--- Input data ---

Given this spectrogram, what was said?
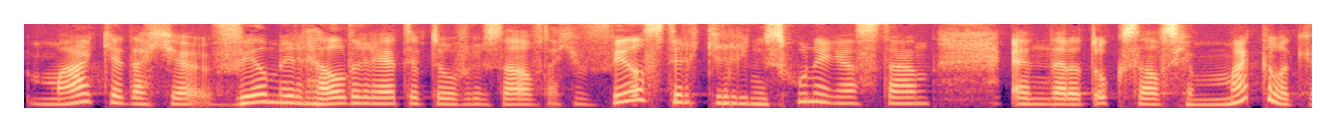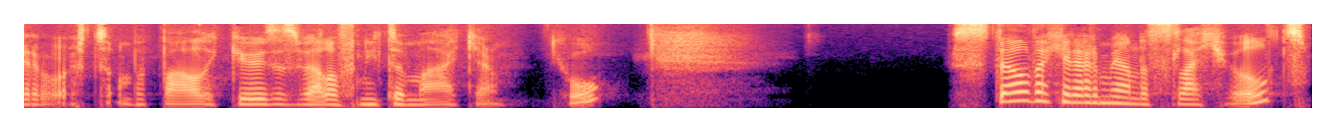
maken dat je veel meer helderheid hebt over jezelf, dat je veel sterker in je schoenen gaat staan en dat het ook zelfs gemakkelijker wordt om bepaalde keuzes wel of niet te maken. Goed? Stel dat je daarmee aan de slag wilt,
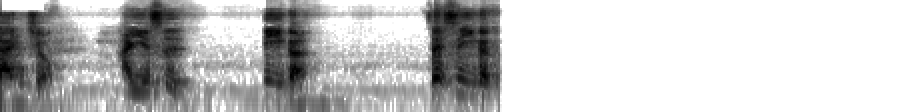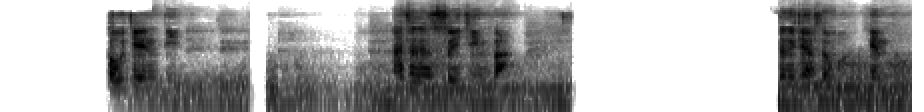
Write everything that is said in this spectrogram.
干酒啊，也是第一个，这是一个头肩顶，那这个是水井法，这个叫什么？M 头。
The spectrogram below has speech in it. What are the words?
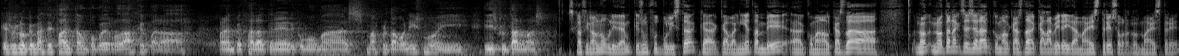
que eso es lo que me hace falta, un poco de rodaje para, para empezar a tener como más, más protagonismo y, y disfrutar más. És que al final no oblidem que és un futbolista que, que venia també, eh, com en el cas de... No, no tan exagerat com el cas de Calavera i de Maestre, sobretot Maestre,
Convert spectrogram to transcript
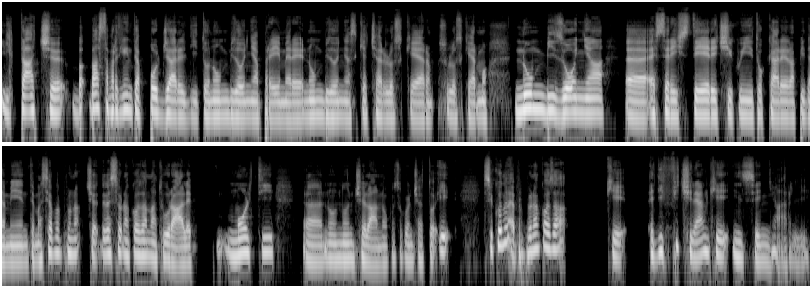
il touch b- basta praticamente appoggiare il dito non bisogna premere non bisogna schiacciare lo schermo sullo schermo non bisogna eh, essere isterici quindi toccare rapidamente ma sia proprio una, cioè, deve essere una cosa naturale molti eh, non, non ce l'hanno questo concetto e secondo me è proprio una cosa che è difficile anche insegnargli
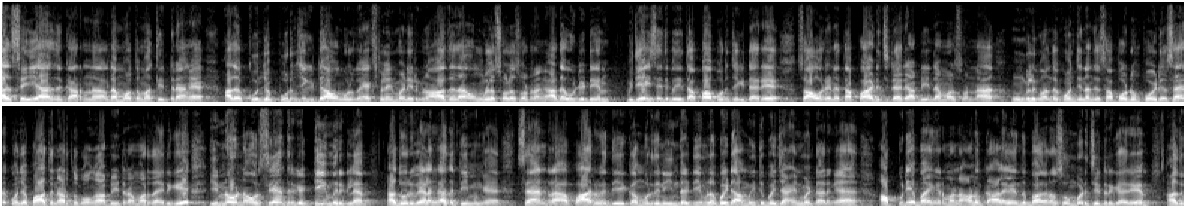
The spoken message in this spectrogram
அது செய்யாத காரணத்தால் தான் மொத்தமாக திட்டுறாங்க. அதை கொஞ்சம் புரிஞ்சுக்கிட்டு அவங்களுக்கும் எக்ஸ்பிளைன் பண்ணியிருக்கணும் அதுதான் உங்களை சொல்ல சொல்கிறாங்க அதை விட்டுட்டு விஜய் சேதுபதி தப்பாக புரிஞ்சுக்கிட்டாரு. ஸோ அவர் என்ன தப்பாக அடிச்சிட்டாரு அப்படின்ற மாதிரி சொன்னால் உங்களுக்கு வந்து கொஞ்சம் நஞ்ச சப்போர்ட்டும் போயிடும் சார் கொஞ்சம் பார்த்து நடந்துக்கோங்க அப்படின்ற மாதிரி தான் இருக்குது இன்னொன்று ஒரு சேர்ந்துருக்க டீம் இருக்குல்ல அது ஒரு விளங்காத டீமுங்க சேண்ட்ரா பார்வதி கமுர்தினி இந்த டீமில் போயிட்டு அமித்து போய் ஜாயின் பண்ணிட்டாருங்க. அப்படியே பயங்கரமாக நானும் காலையிலேருந்து பார்க்குறோம் சொம்படிச்சிட்டு இருக்காரு. அது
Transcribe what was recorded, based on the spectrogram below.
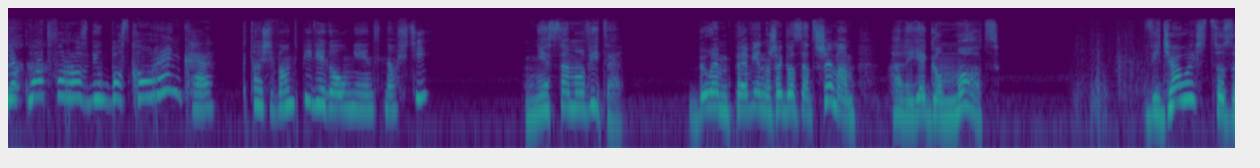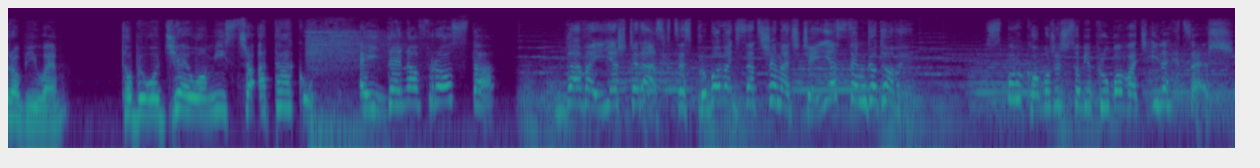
Jak łatwo rozbił boską rękę! Ktoś wątpi w jego umiejętności? Niesamowite. Byłem pewien, że go zatrzymam, ale jego moc. Widziałeś, co zrobiłem? To było dzieło mistrza ataku. Aidena Frosta! Dawaj jeszcze raz, chcę spróbować zatrzymać cię. Jestem gotowy. Spoko, możesz sobie próbować ile chcesz.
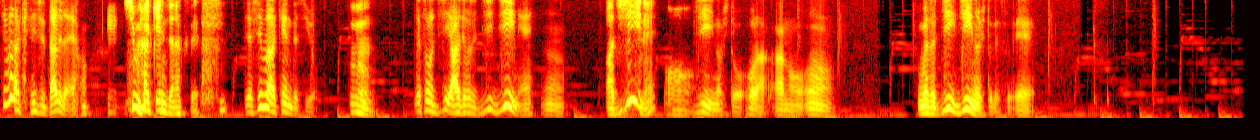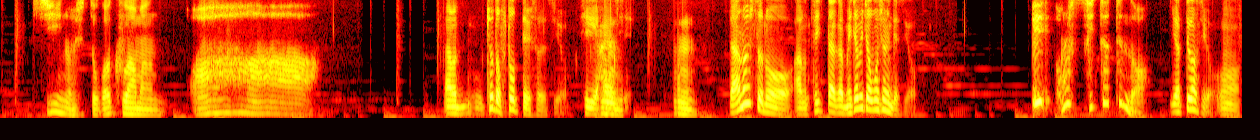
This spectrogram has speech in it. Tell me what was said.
志村けんじ誰だよ。志村けんじゃなくていや、志村けんですよ。うん。いや、その G、あ、でも G, G ね。うん。あ、G ね？ああ G の人、ほら、あの、うん。ごめんなさい、G, G の人です。え G の人がクワマン。あえあの、ちょっと太ってる人ですよ。ひげ生やして。あ。うん。で、あの人の、あの、ツイッターがめちゃめちゃ面白いんですよ。え、あの人ツイッターやってんだ？やってますよ。うん。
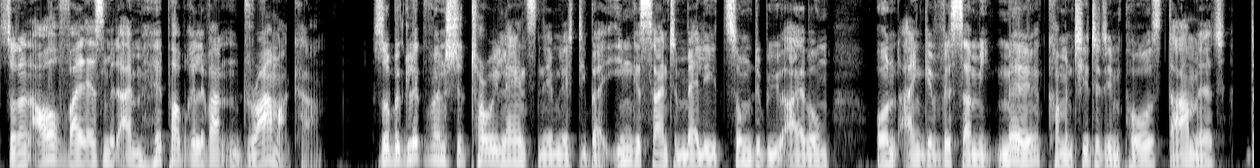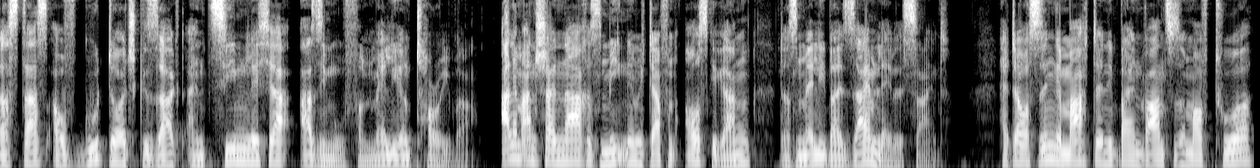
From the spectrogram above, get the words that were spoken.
sondern auch, weil es mit einem Hip-Hop-relevanten Drama kam. So beglückwünschte Tory Lanez nämlich die bei ihm gesignte Melly zum Debütalbum und ein gewisser Meek Mill kommentierte den Post damit, dass das auf gut Deutsch gesagt ein ziemlicher Assi-Move von Melly und Tory war. Allem Anschein nach ist Meek nämlich davon ausgegangen, dass Melly bei seinem Label signed. Hätte auch Sinn gemacht, denn die beiden waren zusammen auf Tour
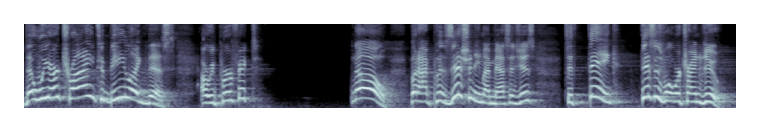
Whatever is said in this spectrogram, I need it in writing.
that we are trying to be like this. Are we perfect? No, but I'm positioning my messages to think this is what we're trying to do.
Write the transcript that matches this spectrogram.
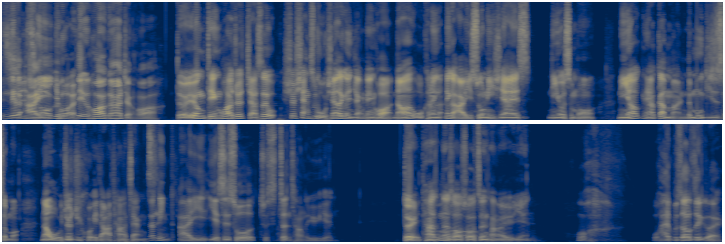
你那个阿姨 用电话跟他讲话，对，用电话就假设就像是我现在在跟你讲电话，然后我可能那个阿姨说，你现在你有什么？你要你要干嘛？你的目的是什么？然后我就去回答他这样子。那你阿姨也是说就是正常的语言？对，他那时候说正常的语言。哇，我还不知道这个哎、欸。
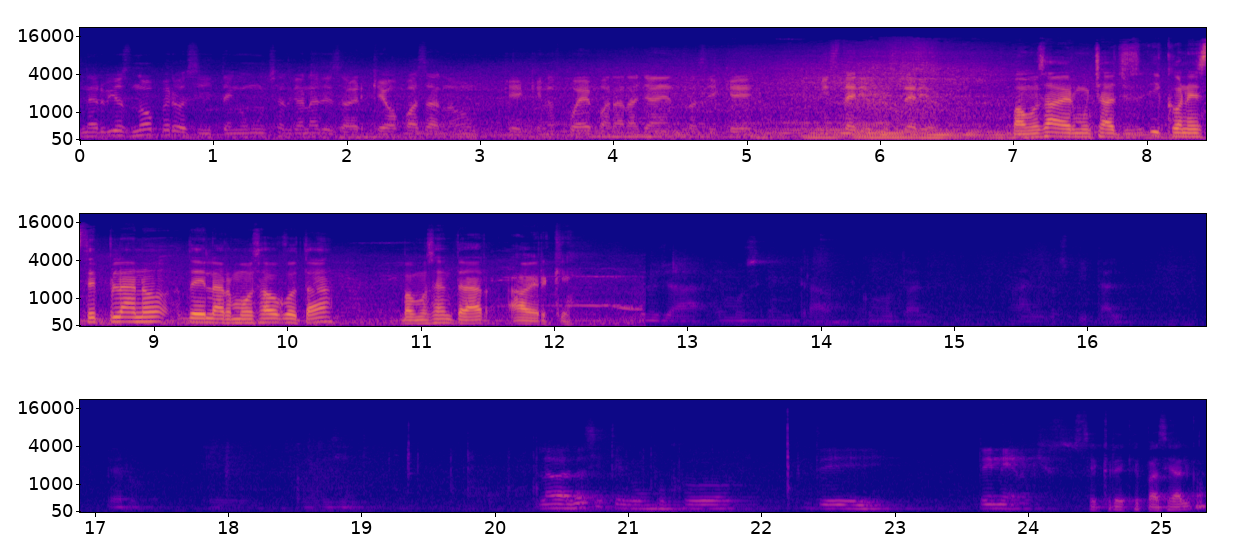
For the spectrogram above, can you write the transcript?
nervios no, pero sí tengo muchas ganas de saber qué va a pasar, ¿no? ¿Qué, qué nos puede parar allá adentro? Así que misterios, misterios. Vamos a ver muchachos, y con este plano de la hermosa Bogotá, vamos a entrar a ver qué. Bueno, ya hemos entrado como tal al hospital, pero ¿cómo se siente? La verdad sí tengo un poco de, de nervios. ¿Usted cree que pase algo?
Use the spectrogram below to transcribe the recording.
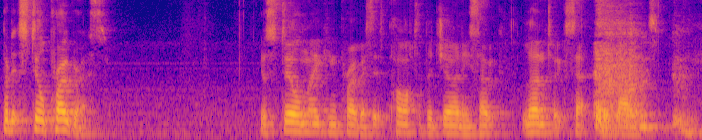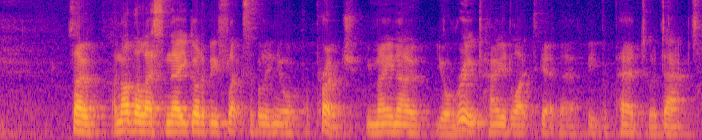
But it's still progress. You're still making progress. It's part of the journey, so learn to accept the valleys. So, another lesson there, you've got to be flexible in your approach. You may know your route, how you'd like to get there, be prepared to adapt.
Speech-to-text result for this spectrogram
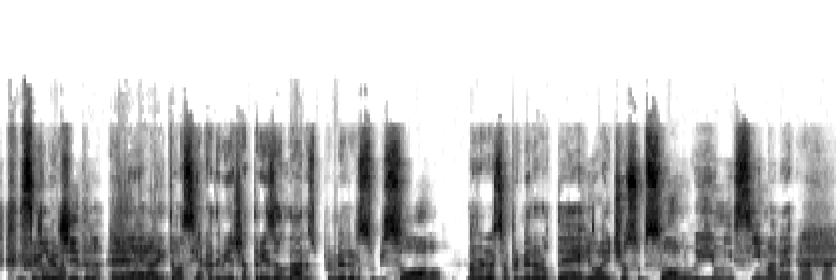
Entendeu? Escondido lá. Era, então assim, a academia tinha três andares. O primeiro era o subsolo. Na verdade, assim, o primeiro era o térreo, aí tinha o subsolo e um em cima, né? Aham.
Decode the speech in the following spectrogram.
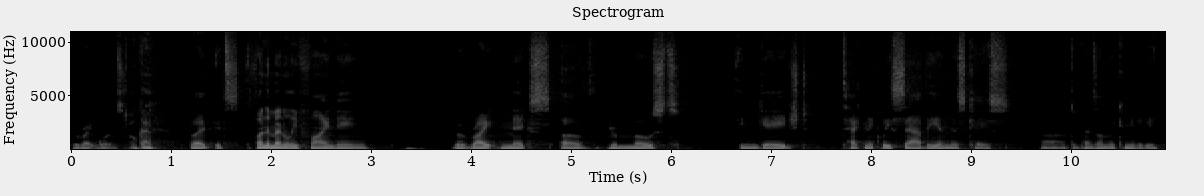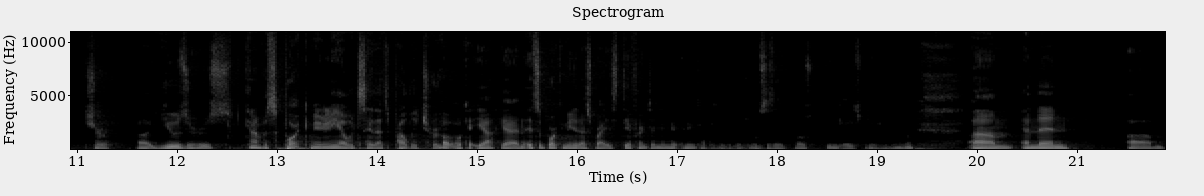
the right words Okay. but it's fundamentally finding the right mix of your most engaged, technically savvy in this case, uh, depends on the community, Sure. Uh, users. Kind of a support community. I would say that's probably true. Oh, okay, yeah, yeah, and it's support community. That's right. It's different in type of community, which is the most engaged community. Um, and then um,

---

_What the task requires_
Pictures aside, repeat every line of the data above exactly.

_Expected answer_
Given this spectrogram, what was said?
maken dat je veel meer helderheid hebt over jezelf, dat je veel sterker in je schoenen gaat staan en dat het ook zelfs gemakkelijker wordt om bepaalde keuzes wel of niet te maken. Goed? Stel dat je daarmee aan de slag wilt,
Write everything that is said in this spectrogram.
干酒啊，也是第一个，这是一个头肩顶，那这个是水井法，这个叫什么？M 头。
The spectrogram below has speech in it. What are the words?
que eso es lo que me hace falta, un poco de rodaje para, para empezar a tener como más, más protagonismo y, y disfrutar más. És que al final no oblidem que és un futbolista que, que venia també, eh, com en el cas de... No, no tan exagerat com el cas de Calavera i de Maestre, sobretot Maestre,
Convert spectrogram to transcript
il touch b- basta praticamente appoggiare il dito non bisogna premere non bisogna schiacciare lo schermo sullo schermo non bisogna eh, essere isterici quindi toccare rapidamente ma sia proprio una, cioè, deve essere una cosa naturale molti eh, non, non ce l'hanno questo concetto e secondo me è proprio una cosa che è difficile anche insegnargli
The spoken message in this spectrogram
அது செய்யாத காரணத்தால் தான் மொத்தமாக திட்டுறாங்க. அதை கொஞ்சம் புரிஞ்சுக்கிட்டு அவங்களுக்கும் எக்ஸ்பிளைன் பண்ணியிருக்கணும் அதுதான் உங்களை சொல்ல சொல்கிறாங்க அதை விட்டுட்டு விஜய் சேதுபதி தப்பாக புரிஞ்சுக்கிட்டாரு. ஸோ அவர் என்ன தப்பாக அடிச்சிட்டாரு அப்படின்ற மாதிரி சொன்னால் உங்களுக்கு வந்து கொஞ்சம் நஞ்ச சப்போர்ட்டும் போயிடும் சார் கொஞ்சம் பார்த்து நடந்துக்கோங்க அப்படின்ற மாதிரி தான் இருக்குது இன்னொன்று ஒரு சேர்ந்துருக்க டீம் இருக்குல்ல அது ஒரு விளங்காத டீமுங்க சேண்ட்ரா பார்வதி கமுர்தினி இந்த டீமில் போயிட்டு அமித்து போய் ஜாயின் பண்ணிட்டாருங்க. அப்படியே பயங்கரமாக நானும் காலையிலேருந்து பார்க்குறோம் சொம்படிச்சிட்டு இருக்காரு. அது
Transcribe what was recorded, based on the spectrogram below.
Jak łatwo rozbił boską rękę! Ktoś wątpi w jego umiejętności? Niesamowite. Byłem pewien, że go zatrzymam, ale jego moc. Widziałeś, co zrobiłem? To było dzieło mistrza ataku. Aidena Frosta! Dawaj jeszcze raz, chcę spróbować zatrzymać cię. Jestem gotowy. Spoko, możesz sobie próbować ile chcesz.
This spectrogram has speech in it. Tell me what was said.
志村けんじ誰だよ。志村けんじゃなくていや、志村けんですよ。うん。いや、その G、あ、でも G, G ね。うん。あ、G ね？ああ G の人、ほら、あの、うん。ごめんなさい、G, G の人です。え G の人がクワマン。あえあの、ちょっと太ってる人ですよ。ひげ生やして。あ。うん。で、あの人の、あの、ツイッターがめちゃめちゃ面白いんですよ。え、あの人ツイッターやってんだ？やってますよ。うん。
From the spectrogram above, get the words that were spoken.
sondern auch, weil es mit einem Hip-Hop-relevanten Drama kam. So beglückwünschte Tory Lanez nämlich die bei ihm gesignte Melly zum Debütalbum und ein gewisser Meek Mill kommentierte den Post damit, dass das auf gut Deutsch gesagt ein ziemlicher Assi-Move von Melly und Tory war. Allem Anschein nach ist Meek nämlich davon ausgegangen, dass Melly bei seinem Label signed. Hätte auch Sinn gemacht, denn die beiden waren zusammen auf Tour
Whatever is said in this spectrogram, I need it in writing.
that we are trying to be like this. Are we perfect? No, but I'm positioning my messages to think this is what we're trying to do.
Write the transcript that matches this spectrogram.
你那个阿姨 用电话跟他讲话，对，用电话就假设就像是我现在在跟你讲电话，然后我可能那个阿姨说，你现在你有什么？你要你要干嘛？你的目的是什么？然后我就去回答他这样子。那你阿姨也是说就是正常的语言？对，他那时候说正常的语言。哇，我还不知道这个哎、欸。
For the spectrogram above, can you write the transcript?
nervios no, pero sí tengo muchas ganas de saber qué va a pasar, ¿no? ¿Qué, qué nos puede parar allá adentro? Así que misterios, misterios. Vamos a ver muchachos, y con este plano de la hermosa Bogotá, vamos a entrar a ver qué. Bueno, ya hemos entrado como tal al hospital, pero ¿cómo se siente? La verdad sí tengo un poco de, de nervios. ¿Usted cree que pase algo?
Use the spectrogram below to transcribe the recording.
But it's still progress. You're still making progress. It's part of the journey, so learn to accept the valleys. So, another lesson there, you've got to be flexible in your approach. You may know your route, how you'd like to get there, be prepared to adapt.
Speech-to-text result for this spectrogram
Entendeu? Escondido lá. Era, então assim, a academia tinha três andares. O primeiro era o subsolo. Na verdade, assim, o primeiro era o térreo, aí tinha o subsolo e um em cima, né? Aham.
Decode the speech in the following spectrogram.
the right words Okay. but it's fundamentally finding the right mix of your most engaged, technically savvy in this case, uh, depends on the community, Sure. Uh, users. Kind of a support community. I would say that's probably true. Oh, okay, yeah, yeah, and it's support community. That's right. It's different in type of community, which is the most engaged community. Um, and then um,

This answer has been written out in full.